● LISTED RECORDS:

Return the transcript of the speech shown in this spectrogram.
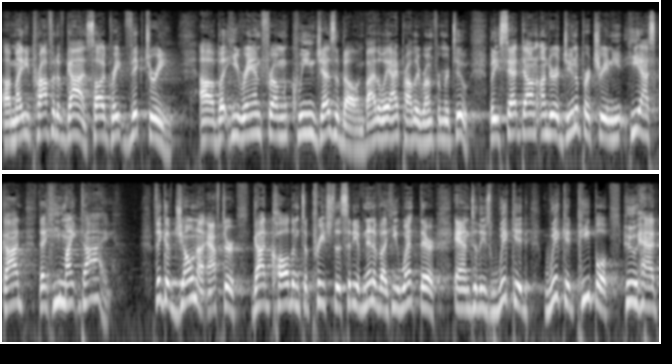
a mighty prophet of God, saw a great victory uh, but he ran from Queen Jezebel. And by the way, I probably run from her too. But he sat down under a juniper tree and he, he asked God that he might die. Think of Jonah after God called him to preach to the city of Nineveh. He went there and to these wicked, wicked people who had,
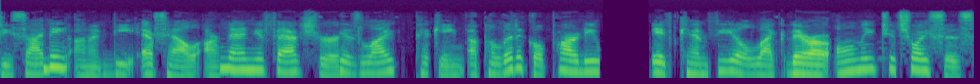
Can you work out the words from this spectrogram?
deciding on a DSLR manufacturer is like picking a political party. It can feel like there are only two choices,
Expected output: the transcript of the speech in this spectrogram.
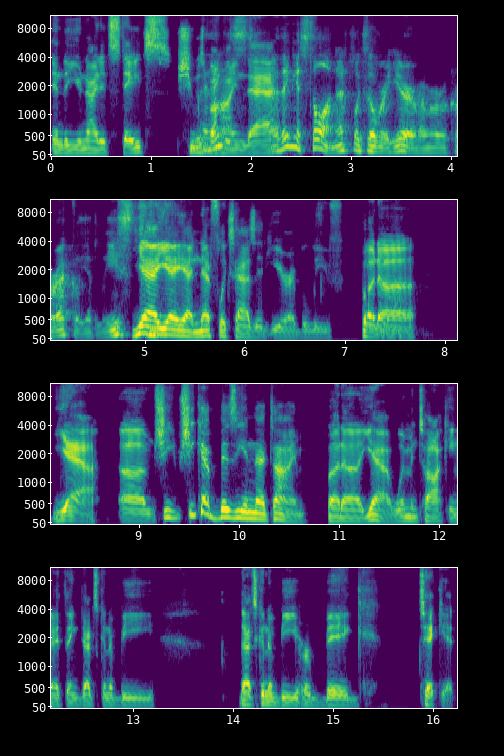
in the United States. She was behind that. I think it's still on Netflix over here, if I remember correctly, at least. Yeah, yeah, yeah. Netflix has it here, I believe. But Yeah. uh yeah, um she she kept busy in that time. But uh yeah, women talking, I think that's gonna be that's gonna be her big ticket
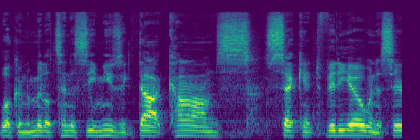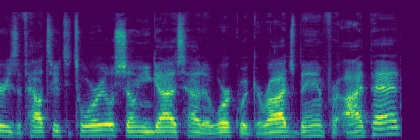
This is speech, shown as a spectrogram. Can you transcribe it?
Welcome to MiddleTennesseeMusic.com's second video in a series of how-to tutorials showing you guys how to work with GarageBand for iPad.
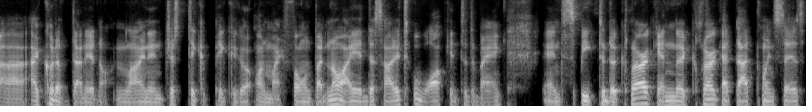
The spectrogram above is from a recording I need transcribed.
uh, I could have done it online and just take a picture on my phone, but no, I decided to walk into the bank and speak to the clerk. And the clerk at that point says,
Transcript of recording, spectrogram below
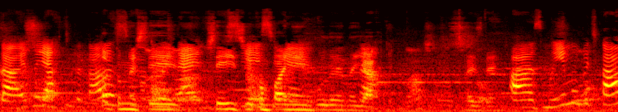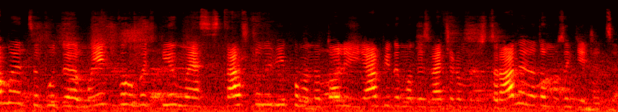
Так, і на яхті каталися. Тобто ми всією день, цією компанією були на яхті. А з моїми батьками це буде моїх двох батьків, моя сестра з чоловіком, Анатолій і я підемо десь вечором в ресторан і на тому закінчиться.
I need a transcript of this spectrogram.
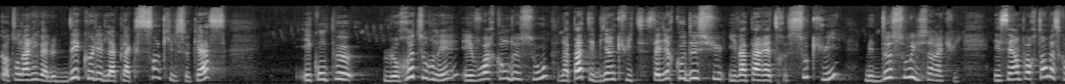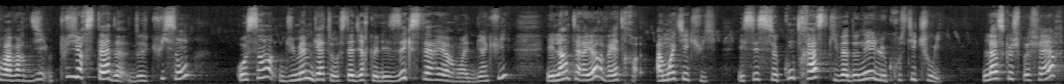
quand on arrive à le décoller de la plaque sans qu'il se casse et qu'on peut le retourner et voir qu'en dessous, la pâte est bien cuite. C'est-à-dire qu'au-dessus, il va paraître sous-cuit, mais dessous, il sera cuit. Et c'est important parce qu'on va avoir plusieurs stades de cuisson au sein du même gâteau. C'est-à-dire que les extérieurs vont être bien cuits et l'intérieur va être à moitié cuit. Et c'est ce contraste qui va donner le croustillant chewy. Là, ce que je peux faire,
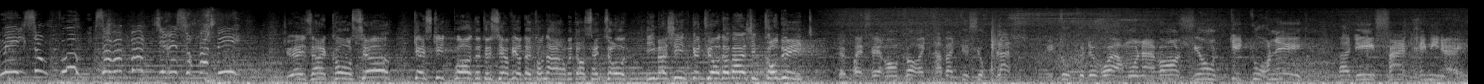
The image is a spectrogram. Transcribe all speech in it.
Mais ils s'en foutent Ça va pas tirer sur papy Tu es inconscient? Qu'est-ce qui te prend de te servir de ton arme dans cette zone? Imagine que tu endommages une conduite. Je préfère encore être abattu sur place plutôt que de voir mon invention détournée à des fins criminelles.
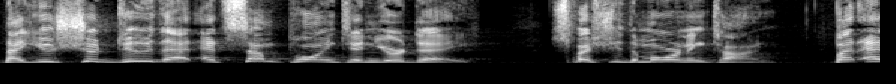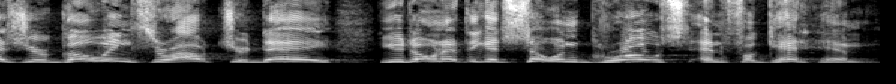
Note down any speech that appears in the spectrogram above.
Now, you should do that at some point in your day, especially the morning time. But as you're going throughout your day, you don't have to get so engrossed and forget Him.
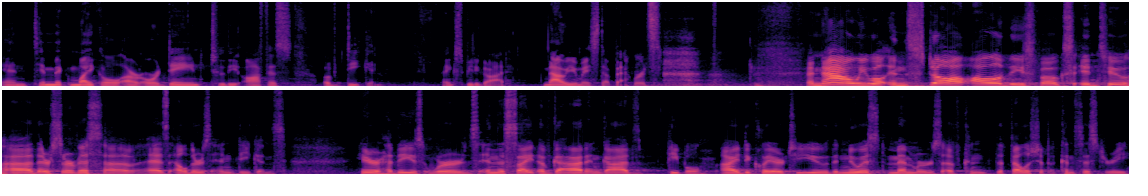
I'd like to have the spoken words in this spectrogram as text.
and Tim McMichael are ordained to the office of deacon. Thanks be to God. Now you may step backwards. And now we will install all of these folks into uh, their service uh, as elders and deacons. Here are these words In the sight of God and God's people, I declare to you, the newest members of con- the fellowship consistory,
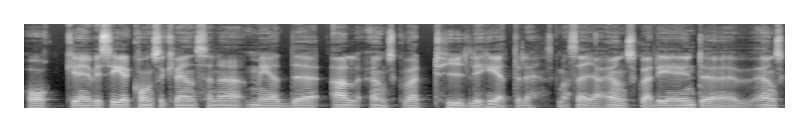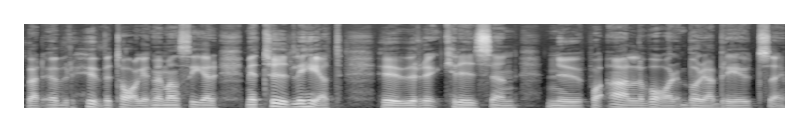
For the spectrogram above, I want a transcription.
och eh, vi ser konsekvenserna med eh, all önskvärd tydlighet eller ska man säga önskvärd? Det är ju inte önskvärd överhuvudtaget, men man ser med tydlighet hur krisen nu på allvar börjar bre ut sig.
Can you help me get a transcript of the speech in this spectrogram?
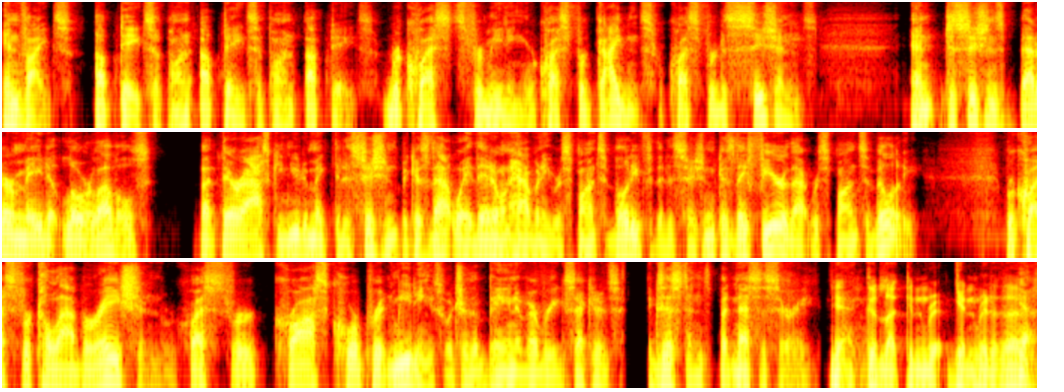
invites, updates upon updates upon updates, requests for meeting, requests for guidance, requests for decisions, and decisions better made at lower levels. But they're asking you to make the decision because that way they don't have any responsibility for the decision because they fear that responsibility requests for collaboration, requests for cross corporate meetings, which are the bane of every executive's existence, but necessary. Yeah. Good luck getting, getting rid of those. Yeah.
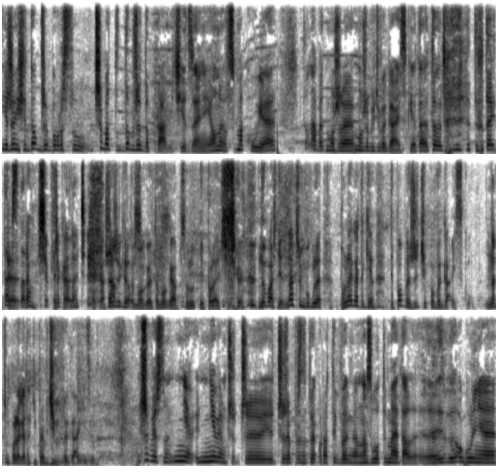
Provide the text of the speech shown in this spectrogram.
jeżeli się dobrze po prostu, trzeba to dobrze doprawić jedzenie i ono smakuje, to nawet może, może być wegańskie. To, to tutaj tak te, staramy się przekonać. Taka szafkę to mogę, to mogę absolutnie polecić. No właśnie, na czym w ogóle polega takie typowe życie po wegańsku? Na czym polega taki prawdziwy weganizm? Znaczy wiesz, no, nie, nie wiem, czy, czy, czy reprezentuję akurat tych wegan na złoty medal. E, ogólnie,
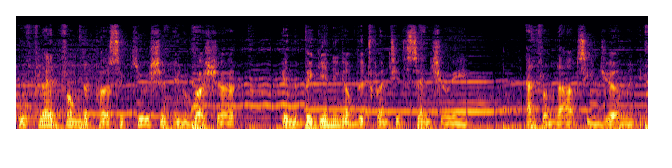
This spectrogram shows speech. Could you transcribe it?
who fled from the persecution in Russia in the beginning of the 20th century and from Nazi Germany.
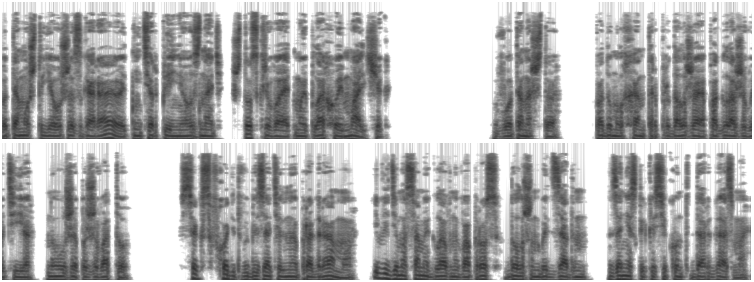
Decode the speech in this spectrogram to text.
«Потому что я уже сгораю от нетерпения узнать, что скрывает мой плохой мальчик». «Вот оно что», — подумал Хантер, продолжая поглаживать ее, но уже по животу. «Секс входит в обязательную программу, и, видимо, самый главный вопрос должен быть задан за несколько секунд до оргазма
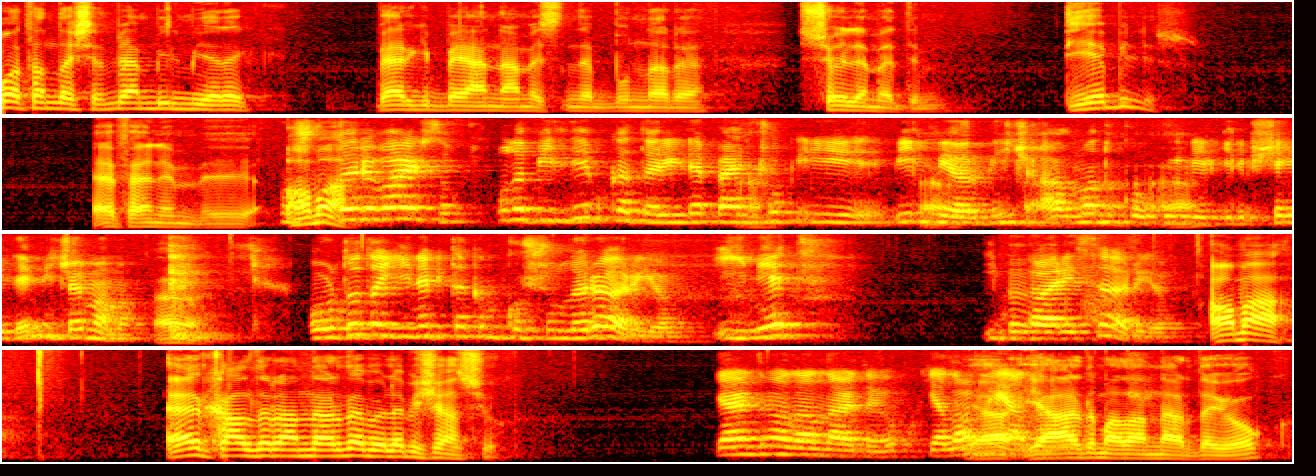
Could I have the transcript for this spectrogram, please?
vatandaşlar ben bilmeyerek vergi beyannamesinde bunları söylemedim diyebilir. Efendim e, ama varsa, bu da bildiğim kadarıyla ben çok iyi bilmiyorum. Hiç Alman hukukuyla ilgili bir şey demeyeceğim ama. Orada da yine bir takım koşulları arıyor. İyi niyet ibaresi arıyor. ama el kaldıranlarda böyle bir şans yok. Yardım alanlarda yok. Yalan mı Ya, yanlış? yardım alanlarda yok.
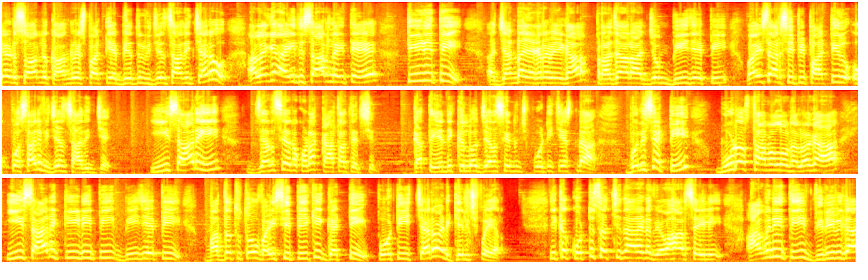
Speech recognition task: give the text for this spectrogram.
ఏడు సార్లు కాంగ్రెస్ పార్టీ అభ్యర్థులు విజయం సాధించారు. అలాగే ఐదు సార్లు అయితే టీడీపీ జెండా ఎగరవేగా ప్రజారాజ్యం బీజేపీ వైఎస్ఆర్సీపీ పార్టీలు ఒక్కోసారి విజయం సాధించాయి. ఈసారి జనసేన కూడా ఖాతా తెరిచింది. గత ఎన్నికల్లో జనసేన నుంచి పోటీ చేసిన బొలిశెట్టి మూడో స్థానంలో నిలవగా ఈసారి టీడీపీ బీజేపీ మద్దతుతో వైసీపీకి గట్టి పోటీ ఇచ్చారు. అని గెలిచిపోయారు. ఇక కొట్టు సత్యనారాయణ వ్యవహార శైలి అవినీతి విరివిగా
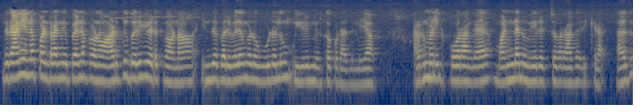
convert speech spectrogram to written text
இந்த ராணி என்ன பண்ணுறாங்க இப்போ என்ன பண்ணணும்? அடுத்த பிறவி எடுக்கணும்னா இந்த பிறவியில் உங்களோட உடலும் உயிரும் இருக்கக்கூடாது இல்லையா? அரண்மனைக்கு போகிறாங்க மன்னர் உயிரற்றவராக இருக்கிறார். அதாவது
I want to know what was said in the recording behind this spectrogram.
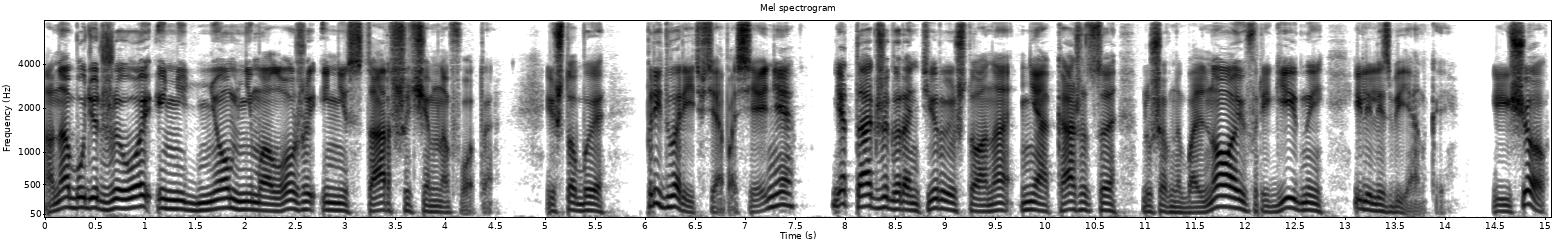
«Она будет живой и ни днем не моложе и не старше, чем на фото. И чтобы предварить все опасения, я также гарантирую, что она не окажется душевно больной, фригидной или лесбиянкой. И еще,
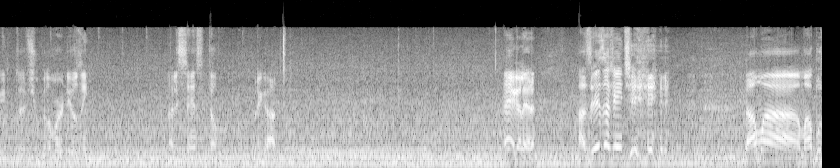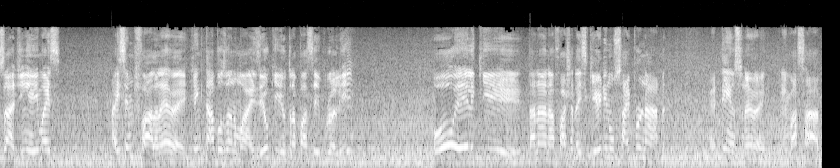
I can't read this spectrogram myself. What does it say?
Eita, tio, pelo amor de Deus, hein? Dá licença então. Obrigado. É, galera. Às vezes a gente dá uma, uma abusadinha aí, mas Aí você me fala, né, velho? Quem que tá abusando mais? Eu que ultrapassei por ali? Ou ele que tá na, na faixa da esquerda e não sai por nada? É tenso, né, velho? É embaçado.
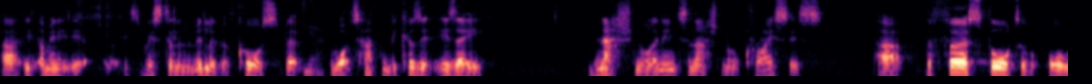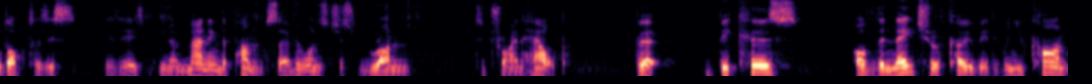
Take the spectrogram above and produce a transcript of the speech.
Uh, it, I mean, it, we're still in the middle of it, of course, but yeah. what's happened because it is a national and international crisis. Uh, the first thought of all doctors is, is, is, you know, manning the pumps. So everyone's just run to try and help. But because of the nature of COVID, when you can't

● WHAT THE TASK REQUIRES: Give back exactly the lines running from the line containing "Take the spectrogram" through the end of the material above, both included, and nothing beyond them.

● TASK OUTPUT:
Take the spectrogram above and produce a transcript of the speech.
Uh, it, I mean, it, we're still in the middle of it, of course, but yeah. what's happened because it is a national and international crisis. Uh, the first thought of all doctors is, is, is, you know, manning the pumps. So everyone's just run to try and help. But because of the nature of COVID, when you can't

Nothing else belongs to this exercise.